Many people do not like eggplant. I’m just going to throw that out there, having gathered data from a highly scientific survey. (I asked my friends.) Then again, some folks couldn’t get enough eggplant after Yotam Ottolenghi made it the poster-veg for plant-based eating when he put it on the cover of his cookbook Plenty: Vibrant Vegetable Recipes from London’s Ottolenghi (Chronicle Books, 2011), and subsequently suggested forty-nine other things to do with it in future cookbooks.

Now I’m no Ottolenghi, but I have included many ways to cook eggplant – grilling, sautéing, roasting, stir-frying – over the years, and though I have heard from cooks all over that a particular recipe for this or that vegetable has changed dinner forever at their house, I confess there’s been very little in the way of eggplant fan mail.

Except in the case of this one recipe. It’s the one that will change your mind if you’re in the “nay” camp.

It’s what the French would call a tian, which is both a dish and a dish. Seriously, it is both the name of a French earthenware casserole and the name of the type of recipe usually cooked in the casserole: a simple arrangement of seasonal vegetables (always including tomato) roasted with herbs and olive oil and often topped with breadcrumbs and/or cheese. In the broader sense, a tian is a gratin – which, by definition, is always baked in a shallow dish and has a large surface area with some type of topping that will crisp up in the oven. But more specifically, a tian always features Mediterranean vegetables that are thinly sliced and arranged in an overlapping manner in the pan (pretty!) rather than being layered on top of each other. A tian will not have cream added to it; there isn’t a “binder” for a tian or the need for a liquid to help cook the vegetables because the tomatoes and other summer vegetables release liquids that help cook the veggies – and reduce to create an intense flavor.

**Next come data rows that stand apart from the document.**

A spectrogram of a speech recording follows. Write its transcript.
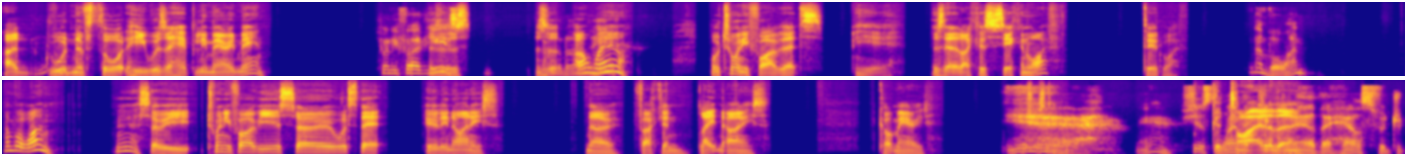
I wouldn't have thought he was a happily married man. 25 Is years. is it? Oh on the head. wow. Well, twenty five. That's yeah. Is that like his second wife? Third wife. Number one. Number one. Yeah. So he twenty five years. So what's that? Early nineties. No, fucking late nineties. Got married. Yeah. Yeah. She's the one that tired kicked of him out of the house for dr-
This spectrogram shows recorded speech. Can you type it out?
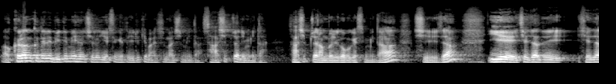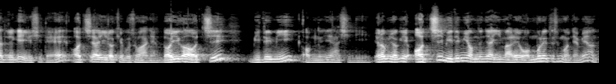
어, 그런 그들의 믿음의 현실을 예수님께서 이렇게 말씀하십니다. 40절입니다. 40절 한번 읽어보겠습니다. 시작. 이에 제자들이 제자들에게 이르시되 어찌하여 이렇게 무서워하냐? 너희가 어찌 믿음이 없느냐 하시니. 여러분 여기 어찌 믿음이 없느냐 이 말의 원문의 뜻은 뭐냐면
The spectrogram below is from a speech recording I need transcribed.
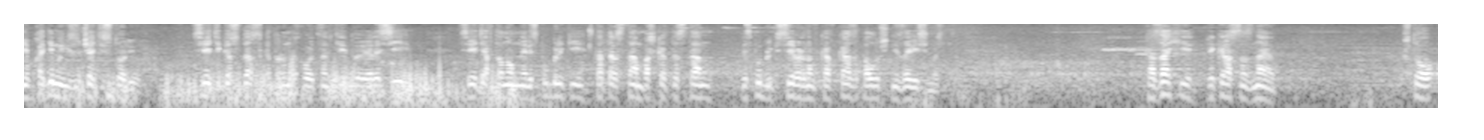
необходимо изучать историю. Все эти государства, которые находятся на территории России, все эти автономные республики, Татарстан, Башкортостан, Республика Северного Кавказа получат независимость. Казахи прекрасно знают, что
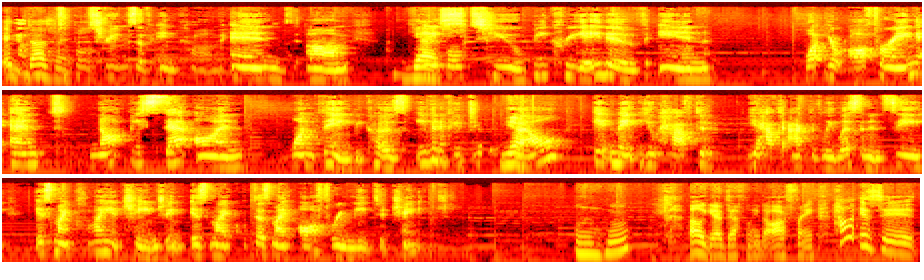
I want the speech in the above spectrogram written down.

I first learned about tians in culinary school. We made one, I loved it, and I wanted to make more. Later, I developed one recipe that featured zucchini, another with new potatoes, and a third with eggplant. And while the zucchini one (and subsequent versions I’ve done of it) got all the limelight, the eggplant tian was the secret repository of the biggest flavor. Studded with feta cheese, brightened by fresh mint, layered over a bed of caramelized onions, and topped with a crunchy, nutty breadcrumb mixture, the oven-melded eggplant and tomatoes sported a personality to be reckoned with.

And there was another deep flavor secret in the eggplant recipe; before the whole thing was even assembled and baked, the eggplant slices were pre-roasted. I did this for a couple of reasons: I wanted to be sure the eggplant was cooked through (none of that white undercooked flesh left) before being layered with the tomatoes. And I wanted the caramelized flavor that the browned slices would add to the mix. (Plus, these roasted eggplant slices make great snacks all on their own, so there’s that. I always make extra.)  

Susie Middleton

Over the years I’ve grown a lot of eggplant in my Vineyard gardens. As a result, my eggplant tian has gotten a workout and a few tweaks. It’s been at the center of the plate, and it’s been served on the side – next to a grilled steak, a lamb chop, or roasted cod. It’s been heaped on plates at potlucks and parties and eaten as leftovers at home for Sunday supper.

To me, it’s the essence of high summer. And not only can you throw all of your surplus summer eggplant at it, but it will also feed a pack of those crazy-hungry post-vaccination house guests. (Where did they come from?) And I promise they will like it too. In the case of this conversion, I’ve seen it with my own two eyes, many times.

The variation I’m offering you here is my favorite. It begins with a layer of sautéed leeks and includes toasted almonds in the topping. It has a generous hit of mint that perfumes the gratin in a wonderful way, though you could sub in another herb if you prefer. But don’t even think about swapping out the feta – that’s nonnegotiable. (As are the eggplant and tomatoes, of course!) The gratin is good slightly warm or at room temperature, and even more delicious eaten as leftovers the next day.

Come to think of it, I think you should make it for yourself, not the house guests, so that you’ll have leftovers. The house guests can go get takeout!